> **PROBLEM DESCRIPTION**:
The answer must be every entry below, word for word, with the pictures left out.

> **DATA SUPPLIED**:
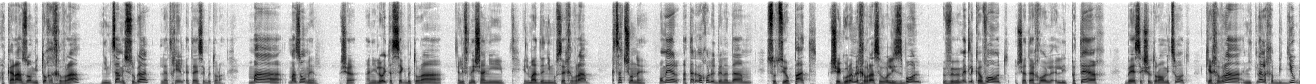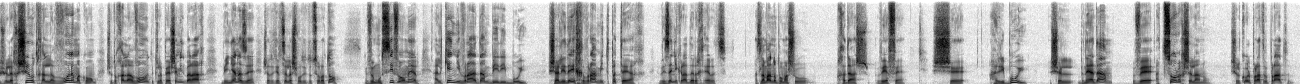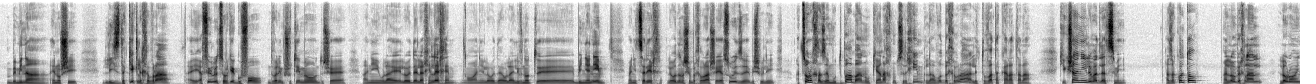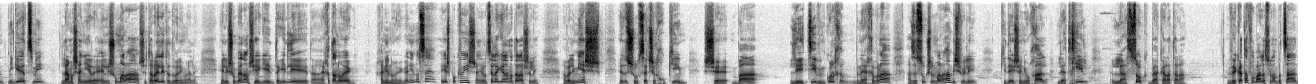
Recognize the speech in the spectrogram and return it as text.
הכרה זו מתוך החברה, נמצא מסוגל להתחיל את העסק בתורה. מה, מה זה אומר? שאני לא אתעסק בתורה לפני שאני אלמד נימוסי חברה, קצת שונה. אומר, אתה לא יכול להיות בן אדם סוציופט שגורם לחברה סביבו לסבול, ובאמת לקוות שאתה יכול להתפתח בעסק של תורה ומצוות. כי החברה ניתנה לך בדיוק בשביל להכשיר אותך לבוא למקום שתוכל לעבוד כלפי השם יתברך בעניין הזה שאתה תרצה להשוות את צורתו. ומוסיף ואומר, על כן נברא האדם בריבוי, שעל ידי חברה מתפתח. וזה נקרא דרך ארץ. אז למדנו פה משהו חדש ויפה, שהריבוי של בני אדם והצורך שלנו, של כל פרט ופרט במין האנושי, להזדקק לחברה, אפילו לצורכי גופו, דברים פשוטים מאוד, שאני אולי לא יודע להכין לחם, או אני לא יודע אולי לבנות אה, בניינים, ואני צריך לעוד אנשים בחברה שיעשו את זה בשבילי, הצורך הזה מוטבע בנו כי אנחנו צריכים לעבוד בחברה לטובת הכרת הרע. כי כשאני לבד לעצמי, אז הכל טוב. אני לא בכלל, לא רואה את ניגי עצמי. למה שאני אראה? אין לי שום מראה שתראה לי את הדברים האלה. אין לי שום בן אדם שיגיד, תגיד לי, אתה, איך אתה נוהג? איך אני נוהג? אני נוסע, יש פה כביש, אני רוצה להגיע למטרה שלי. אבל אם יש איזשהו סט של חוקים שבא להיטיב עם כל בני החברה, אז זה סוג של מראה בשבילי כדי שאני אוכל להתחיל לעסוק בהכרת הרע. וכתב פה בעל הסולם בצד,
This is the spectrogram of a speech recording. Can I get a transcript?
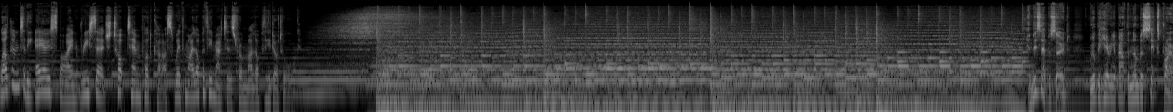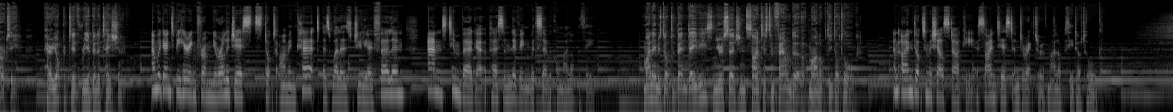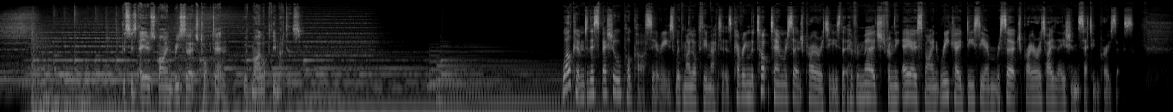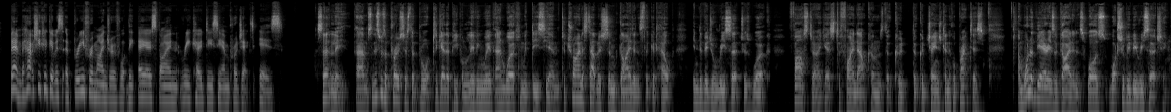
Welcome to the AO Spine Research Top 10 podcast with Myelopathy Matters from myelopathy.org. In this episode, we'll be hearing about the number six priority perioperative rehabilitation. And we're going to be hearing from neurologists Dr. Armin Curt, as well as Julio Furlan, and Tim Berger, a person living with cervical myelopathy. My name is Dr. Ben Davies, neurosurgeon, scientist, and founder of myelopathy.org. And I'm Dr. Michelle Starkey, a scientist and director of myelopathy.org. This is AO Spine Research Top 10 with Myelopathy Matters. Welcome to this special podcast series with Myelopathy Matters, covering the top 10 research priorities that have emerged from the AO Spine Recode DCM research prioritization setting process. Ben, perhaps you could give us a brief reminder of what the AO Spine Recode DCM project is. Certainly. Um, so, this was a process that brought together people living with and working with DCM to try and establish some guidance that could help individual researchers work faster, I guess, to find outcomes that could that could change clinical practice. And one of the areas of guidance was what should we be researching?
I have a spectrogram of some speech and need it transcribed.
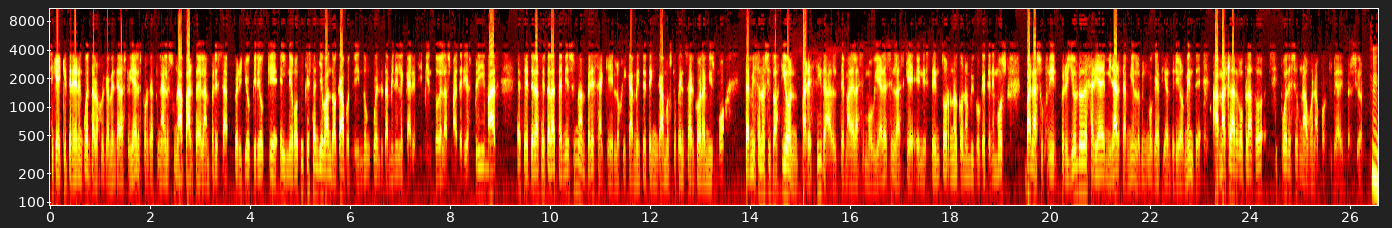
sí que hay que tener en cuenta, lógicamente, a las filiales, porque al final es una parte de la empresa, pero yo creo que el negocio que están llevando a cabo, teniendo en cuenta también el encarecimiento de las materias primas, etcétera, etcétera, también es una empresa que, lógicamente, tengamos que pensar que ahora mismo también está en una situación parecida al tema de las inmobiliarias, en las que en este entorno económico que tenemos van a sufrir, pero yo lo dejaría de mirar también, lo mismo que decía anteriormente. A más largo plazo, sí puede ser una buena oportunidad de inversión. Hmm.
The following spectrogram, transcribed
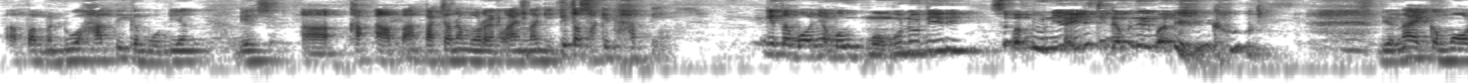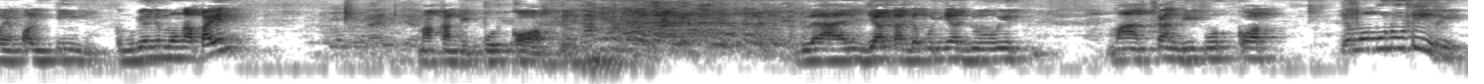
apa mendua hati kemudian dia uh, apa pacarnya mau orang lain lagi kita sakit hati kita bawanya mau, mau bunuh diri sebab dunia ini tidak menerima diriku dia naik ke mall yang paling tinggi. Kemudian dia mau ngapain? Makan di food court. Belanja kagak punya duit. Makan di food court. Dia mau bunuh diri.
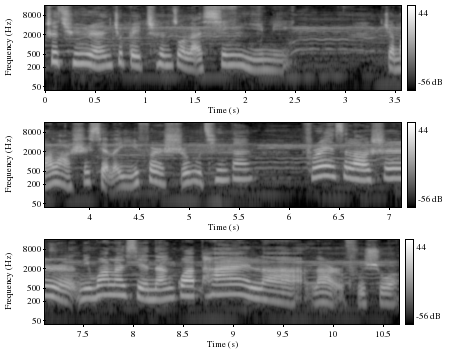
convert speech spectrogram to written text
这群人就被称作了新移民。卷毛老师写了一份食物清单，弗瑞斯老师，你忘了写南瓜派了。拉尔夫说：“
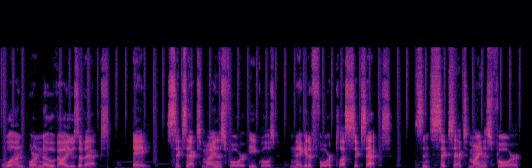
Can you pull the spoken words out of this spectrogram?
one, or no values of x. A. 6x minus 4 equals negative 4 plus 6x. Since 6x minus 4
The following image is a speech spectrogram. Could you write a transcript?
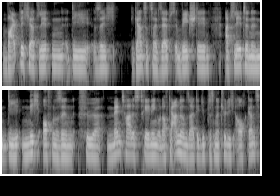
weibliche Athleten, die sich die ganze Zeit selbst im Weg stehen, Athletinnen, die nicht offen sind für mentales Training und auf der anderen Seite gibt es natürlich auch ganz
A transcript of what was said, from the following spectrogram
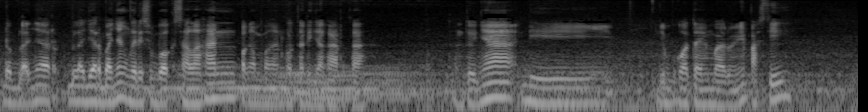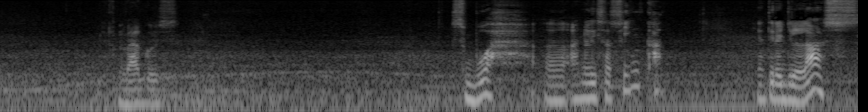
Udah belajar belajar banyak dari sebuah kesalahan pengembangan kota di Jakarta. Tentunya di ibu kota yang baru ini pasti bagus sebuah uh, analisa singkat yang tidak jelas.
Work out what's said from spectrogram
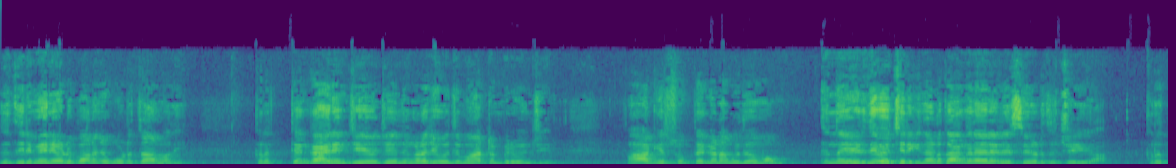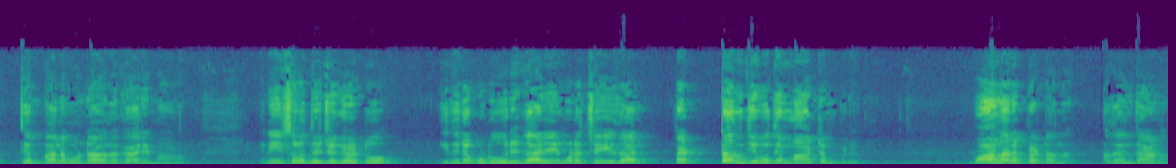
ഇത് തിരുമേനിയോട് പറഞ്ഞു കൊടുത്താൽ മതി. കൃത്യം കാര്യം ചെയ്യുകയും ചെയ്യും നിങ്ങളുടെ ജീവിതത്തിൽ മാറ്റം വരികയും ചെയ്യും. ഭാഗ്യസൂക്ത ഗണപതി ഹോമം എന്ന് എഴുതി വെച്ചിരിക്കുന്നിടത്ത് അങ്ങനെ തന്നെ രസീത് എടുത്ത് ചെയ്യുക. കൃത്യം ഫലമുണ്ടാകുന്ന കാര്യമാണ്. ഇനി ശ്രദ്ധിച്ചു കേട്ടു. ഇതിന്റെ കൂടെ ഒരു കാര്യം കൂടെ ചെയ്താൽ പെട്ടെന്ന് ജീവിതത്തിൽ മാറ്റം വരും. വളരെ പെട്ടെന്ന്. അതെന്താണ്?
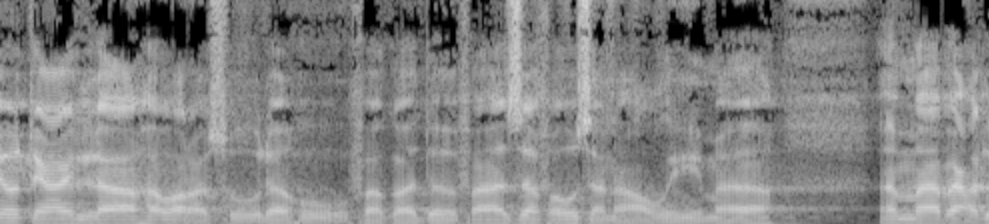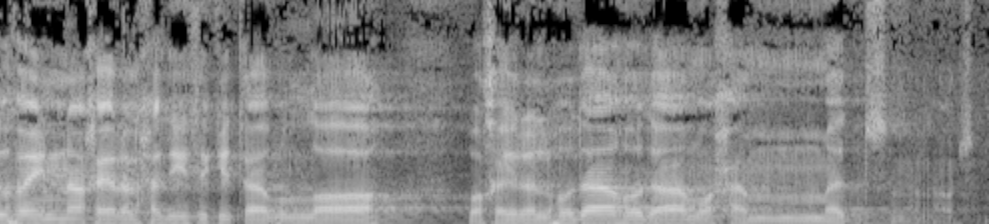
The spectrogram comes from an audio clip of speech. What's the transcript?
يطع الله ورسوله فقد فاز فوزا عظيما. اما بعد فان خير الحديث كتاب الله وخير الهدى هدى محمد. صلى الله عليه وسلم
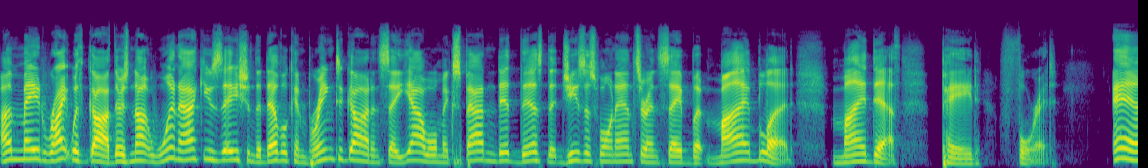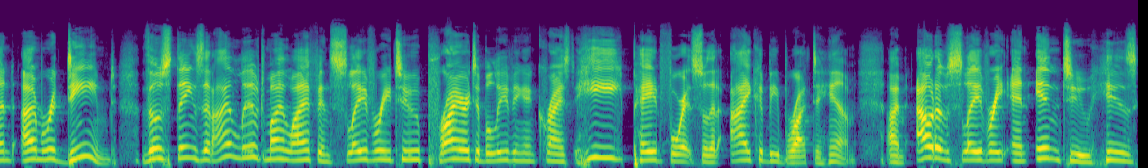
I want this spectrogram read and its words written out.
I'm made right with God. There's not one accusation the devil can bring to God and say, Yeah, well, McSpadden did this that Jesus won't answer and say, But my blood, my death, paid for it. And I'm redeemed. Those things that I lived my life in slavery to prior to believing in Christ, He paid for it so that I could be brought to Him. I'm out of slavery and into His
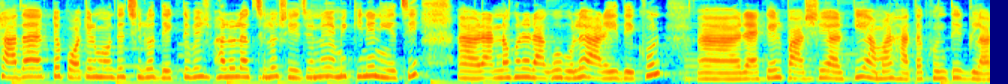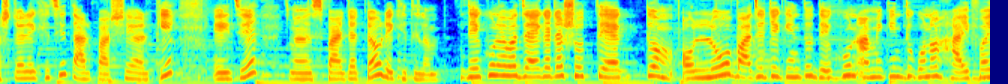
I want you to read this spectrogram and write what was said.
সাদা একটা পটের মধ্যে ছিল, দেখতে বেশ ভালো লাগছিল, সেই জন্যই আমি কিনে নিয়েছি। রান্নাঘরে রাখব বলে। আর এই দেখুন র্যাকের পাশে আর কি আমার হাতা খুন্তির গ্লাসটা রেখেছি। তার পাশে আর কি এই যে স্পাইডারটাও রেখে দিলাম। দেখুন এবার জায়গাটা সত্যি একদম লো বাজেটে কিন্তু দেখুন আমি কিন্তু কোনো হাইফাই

> **RESULT**:
Recognize the speech in the spectrogram and return it as text.
הכרה זו מתוך החברה, נמצא מסוגל להתחיל את העסק בתורה. מה, מה זה אומר? שאני לא אתעסק בתורה לפני שאני אלמד נימוסי חברה, קצת שונה. אומר, אתה לא יכול להיות בן אדם סוציופט שגורם לחברה סביבו לסבול, ובאמת לקוות שאתה יכול להתפתח בעסק של תורה ומצוות. כי החברה ניתנה לך בדיוק בשביל להכשיר אותך לבוא למקום שתוכל לעבוד כלפי השם יתברך בעניין הזה שאתה תרצה להשוות את צורתו. ומוסיף ואומר, על כן נברא האדם בריבוי, שעל ידי חברה מתפתח. וזה נקרא דרך ארץ. אז למדנו פה משהו חדש ויפה, שהריבוי של בני אדם והצורך שלנו, של כל פרט ופרט במין האנושי, להזדקק לחברה, אפילו לצורכי גופו, דברים פשוטים מאוד, שאני אולי לא יודע להכין לחם, או אני לא יודע אולי לבנות אה, בניינים, ואני צריך לעוד אנשים בחברה שיעשו את זה בשבילי, הצורך הזה מוטבע בנו כי אנחנו צריכים לעבוד בחברה לטובת הכרת הרע. כי כשאני לבד לעצמי, אז הכל טוב. אני לא בכלל, לא רואה את ניגי עצמי. למה שאני אראה? אין לי שום מראה שתראה לי את הדברים האלה. אין לי שום בן אדם שיגיד, תגיד לי, אתה, איך אתה נוהג? איך אני נוהג? אני נוסע, יש פה כביש, אני רוצה להגיע למטרה שלי. אבל אם יש איזשהו סט של חוקים שבא להיטיב עם כל בני החברה, אז זה סוג של מראה בשבילי כדי שאני אוכל להתחיל לעסוק בהכרת הרע. וכתב פה בעל הסולם בצד,
This is the spectrogram of a speech recording. Can I get a transcript?
Welcome to the AO Spine Research Top 10 podcast with Myelopathy Matters from myelopathy.org. In this episode, we'll be hearing about the number six priority perioperative rehabilitation. And we're going to be hearing from neurologists Dr. Armin Curt, as well as Julio Furlan, and Tim Berger, a person living with cervical myelopathy. My name is Dr. Ben Davies, neurosurgeon, scientist, and founder of myelopathy.org. And I'm Dr. Michelle Starkey, a scientist and director of myelopathy.org. This is AO Spine Research Top 10 with Myelopathy Matters. Welcome to this special podcast series with Myelopathy Matters, covering the top 10 research priorities that have emerged from the AO Spine Recode DCM research prioritization setting process. Ben, perhaps you could give us a brief reminder of what the AO Spine Recode DCM project is. Certainly. Um, so, this was a process that brought together people living with and working with DCM to try and establish some guidance that could help individual researchers work faster, I guess, to find outcomes that could that could change clinical practice. And one of the areas of guidance was what should we be researching?
I have a spectrogram of some speech and need it transcribed.
sí que hay que tener en cuenta, lógicamente, a las filiales, porque al final es una parte de la empresa, pero yo creo que el negocio que están llevando a cabo, teniendo en cuenta también el encarecimiento de las materias primas, etcétera, etcétera, también es una empresa que, lógicamente, tengamos que pensar que ahora mismo también está en una situación parecida al tema de las inmobiliarias, en las que en este entorno económico que tenemos van a sufrir, pero yo lo dejaría de mirar también, lo mismo que decía anteriormente. A más largo plazo, sí puede ser una buena oportunidad de inversión. Hmm.
The following spectrogram, transcribed
apa mendua hati kemudian dia uh, apa pacarnya mau orang lain lagi kita sakit hati kita bawanya mau, mau bunuh diri sebab dunia ini tidak menerima diriku dia naik ke mall yang paling tinggi. Kemudian dia mau ngapain? Makan di food court. Belanja kagak punya duit. Makan di food court. Dia mau bunuh diri.
convert speech spectrogram to written text
这群人就被称作了新移民。卷毛老师写了一份食物清单，弗瑞斯老师，你忘了写南瓜派了。拉尔夫说：“
Can you pull the spoken words out of this spectrogram?
one, or no values of x. A. 6x minus 4 equals negative 4 plus 6x. Since 6x minus 4
The following image is a speech spectrogram. Could you write a transcript?
weibliche Athleten, die sich die ganze Zeit selbst im Weg stehen, Athletinnen, die nicht offen sind für mentales Training und auf der anderen Seite gibt es natürlich auch ganz
A transcript of what was said, from the following spectrogram
Udah belajar belajar banyak dari sebuah kesalahan pengembangan kota di Jakarta. Tentunya di ibu kota yang baru ini pasti bagus sebuah uh, analisa singkat yang tidak jelas.
Work out what's said from spectrogram
ഇത് തിരുമേനിയോട് പറഞ്ഞു കൊടുത്താൽ മതി. കൃത്യം കാര്യം ചെയ്യുകയും ചെയ്യും നിങ്ങളുടെ ജീവിതത്തിൽ മാറ്റം വരികയും ചെയ്യും. ഭാഗ്യസൂക്ത ഗണപതി ഹോമം എന്ന് എഴുതി വെച്ചിരിക്കുന്നിടത്ത് അങ്ങനെ തന്നെ രസീത് എടുത്ത് ചെയ്യുക. കൃത്യം ഫലമുണ്ടാകുന്ന കാര്യമാണ്. ഇനി ശ്രദ്ധിച്ചു കേട്ടു. ഇതിന്റെ കൂടെ ഒരു കാര്യം കൂടെ ചെയ്താൽ പെട്ടെന്ന് ജീവിതത്തിൽ മാറ്റം വരും. വളരെ പെട്ടെന്ന്. അതെന്താണ്?
The spectrogram comes from an audio clip of speech. What's the transcript?
يطع الله ورسوله فقد فاز فوزا عظيما. اما بعد فان خير الحديث كتاب الله وخير الهدى هدى محمد. صلى الله عليه وسلم
I want this spectrogram read and its words written out.
I'm made right with God. There's not one accusation the devil can bring to God and say, Yeah, well, McSpadden did this that Jesus won't answer and say, But my blood, my death, paid for it. And I'm redeemed. Those things that I lived my life in slavery to prior to believing in Christ, He paid for it so that I could be brought to Him. I'm out of slavery and into His
I want you to read this spectrogram and write what was said.
সাদা একটা পটের মধ্যে ছিল, দেখতে বেশ ভালো লাগছিল, সেই জন্যই আমি কিনে নিয়েছি। রান্নাঘরে রাখব বলে। আর এই দেখুন র্যাকের পাশে আর কি আমার হাতা খুন্তির গ্লাসটা রেখেছি। তার পাশে আর কি এই যে স্পাইডারটাও রেখে দিলাম। দেখুন এবার জায়গাটা সত্যি একদম লো বাজেটে কিন্তু দেখুন আমি কিন্তু কোনো হাইফাই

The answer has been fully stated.